The Shavette: Training Straight Razor or Beard Trimming Tool?
February 26, 20214 min read
Both. The answer is both.
Shavettes are interesting tools. For decades barbers have stayed away from using traditional straight razors for health reasons, so the shavette was created and quickly gained popularity as a tool of the trade. A shavette is essentially a straight razor that uses half of a safety razor blade, rather than a blade that is sharpened and honed. While this started as a great tool for barbers to shave the back of a neck or edge up a hairline, they quickly became popular for other uses.
For many, the benefits of a shavette are obvious: they are dirt cheap compared to straight razors, never need stropping or honing, and give you all of the precision of a traditional straight razor. So why not ditch the classic razor all-together? Let’s discuss the pros and cons.
There’s nothing cooler and more satisfying than shaving your face with a straight razor. For many, the romance of maintaining a blade for life and passing it down to your children is thrilling. I take meticulous care of my straight razors and in turn, they shave me better than any blade I’ve ever tried. So why would I want to shave with a shavette?
I’m the type of hipster that likes baking my own bread, polishing my shoes, and fixing things by hand (even if I suck at it). But, I also understand that not everyone feels that way. A lot of folks would prefer to have an excellent shave with less fuss — and that’s totally cool. A shavette offers the precision and closeness of a straight razor, at a very reasonable price for a disposable blade that guarantees a smooth shave every time. Shavettes travel well since you don’t need a strop (assuming you are checking your luggage) and have shorter blades that make them a bit easier to use than a longer straight razor blade.
Here’s the tricky part: safety razor blades are designed to use in a safety razor, and not against the skin the way a shavette works. While a straight razor will remain super sharp and precise, the thin steel of a disposable razor can flex slightly, making a shavette less predictable. With over 6 years of experience with various straight razors, I find I still nick myself easily with a shavette and I get more razor-burn than I would with a traditional straight razor, especially in the sensitive neck and chin areas. I have yet to find a shavette that carries the same hefty confidence as a straight razor, so I find myself less confident using one.
You can’t get more precise than a straight razor. There’s no safety guard to get in your way like on a DE razor or cartridge, and you can easily use the razor's tip to pick off individual hairs from the edge of your beard. It's very satisfying.
When you’re trimming your facial hair there’s nothing more important than accuracy. Nobody wants a lopsided beard. While a shavette doesn’t offer the cool-factor and romance of a traditional straight razor, it rules supreme as far as accuracy goes. The incredibly thin blade cuts through hairs effortlessly, and the light handle stops you from cutting off more than you intended. By disposing of the blade after the shave and loading a new one every time, you can keep the blade in perfect condition for maximum control. The cheeks are relatively easy to shave, but take your time around your neck. This area is more sensitive and shaving aggressively or in the wrong direction can be bad. As a general rule, shave in the direction of the hair first, then against it to get a closer cut.
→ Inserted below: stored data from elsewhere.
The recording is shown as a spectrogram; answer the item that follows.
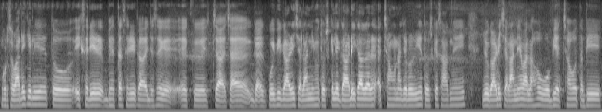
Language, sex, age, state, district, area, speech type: Hindi, male, 30-45, Uttar Pradesh, Lucknow, rural, spontaneous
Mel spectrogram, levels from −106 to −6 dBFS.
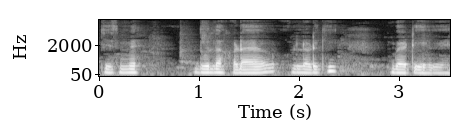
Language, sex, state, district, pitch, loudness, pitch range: Hindi, male, Uttar Pradesh, Saharanpur, 130 Hz, -17 LUFS, 125-135 Hz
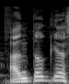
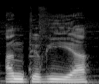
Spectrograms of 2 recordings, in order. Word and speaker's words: Antioquia: que me dice Alfredo Antioquia se pronuncia sin no es antioquía es sin acento me dice parece que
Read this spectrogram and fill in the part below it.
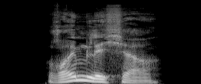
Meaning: inflection of räumlich: 1. strong/mixed nominative masculine singular 2. strong genitive/dative feminine singular 3. strong genitive plural
- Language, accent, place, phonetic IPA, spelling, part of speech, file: German, Germany, Berlin, [ˈʁɔɪ̯mlɪçɐ], räumlicher, adjective, De-räumlicher.ogg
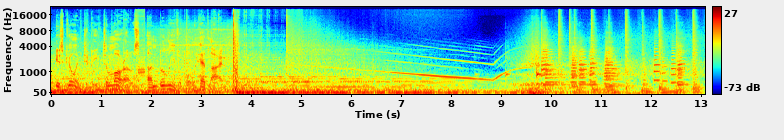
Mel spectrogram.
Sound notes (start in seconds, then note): 3.8 tense music; 5.6 siren wailing; 9.8 upbeat jazz music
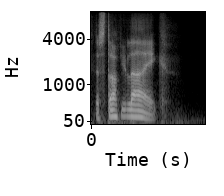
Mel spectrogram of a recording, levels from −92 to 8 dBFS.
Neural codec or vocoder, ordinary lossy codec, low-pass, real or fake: codec, 16 kHz, about 1 kbps, DyCAST, with the encoder's durations; none; none; fake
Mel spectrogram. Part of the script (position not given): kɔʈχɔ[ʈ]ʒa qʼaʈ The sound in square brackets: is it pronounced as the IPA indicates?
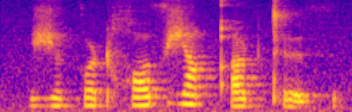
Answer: no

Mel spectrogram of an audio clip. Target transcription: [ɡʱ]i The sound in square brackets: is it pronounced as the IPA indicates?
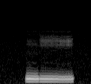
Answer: no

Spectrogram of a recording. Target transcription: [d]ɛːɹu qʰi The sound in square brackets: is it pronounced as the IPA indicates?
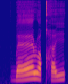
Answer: no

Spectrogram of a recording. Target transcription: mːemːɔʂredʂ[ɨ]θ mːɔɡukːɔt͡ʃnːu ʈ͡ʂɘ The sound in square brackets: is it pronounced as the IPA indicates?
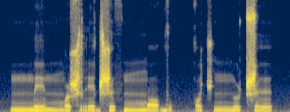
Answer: yes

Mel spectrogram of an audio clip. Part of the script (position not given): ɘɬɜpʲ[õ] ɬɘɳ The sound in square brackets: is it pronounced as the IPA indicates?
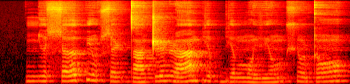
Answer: no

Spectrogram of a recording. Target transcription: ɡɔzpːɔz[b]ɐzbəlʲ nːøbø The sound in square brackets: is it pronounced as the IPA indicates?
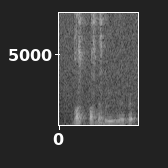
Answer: yes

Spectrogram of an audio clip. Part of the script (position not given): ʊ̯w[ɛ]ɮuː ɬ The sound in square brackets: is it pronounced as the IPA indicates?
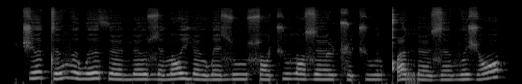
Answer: yes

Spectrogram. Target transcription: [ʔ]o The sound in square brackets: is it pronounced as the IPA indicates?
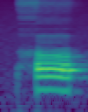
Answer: no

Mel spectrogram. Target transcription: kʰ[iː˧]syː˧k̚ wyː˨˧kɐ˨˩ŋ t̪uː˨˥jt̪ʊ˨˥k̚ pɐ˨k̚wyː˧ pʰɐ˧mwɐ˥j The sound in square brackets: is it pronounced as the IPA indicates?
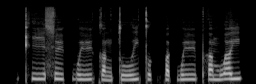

So, should I get a Shavette?
While these razors are often trickier to use than a conventional straight razor, they are still a great way to shave. You will get less irritation and a closer shave than a modern cartridge razor, you will create far less waste, and they are incredibly affordable at $30-40 to get started. They travel easily and don’t require the maintenance of a straight razor.
In order to be successful with a shavette, be sure to use good shaving cream and a shaving brush to protect your skin and soften your whiskers. An aftershave balm helps to soothe the skin following the shave, and an alum block is useful to deal with any cuts. If you’re just edging up the beard, a pre-shave gel will offer the glide and protection that you need while allowing you to see what you’re trimming. Keep a razor blade bank handy for the old blades, even dull blades are still far too sharp to be safe in the garbage.
If you are looking to try straight razor shaving before you invest, keep in mind that a traditional straight razor will almost always perform better and last far longer. There really is no replacement for a handmade straight razor. If you want a super convenient and inexpensive way to shave, they rock. If you want the experience before you invest in a traditional blade, a shavette is a perfectly good way to go. Take your time, and keep in mind that your shaves will get even more awesome when you eventually get that hand-made razor and strop for yourself. I still pick up my Shavette here and there to trim my moustache and wily eyebrows, or to give myself a fun challenging shave and keep my skill-set balanced.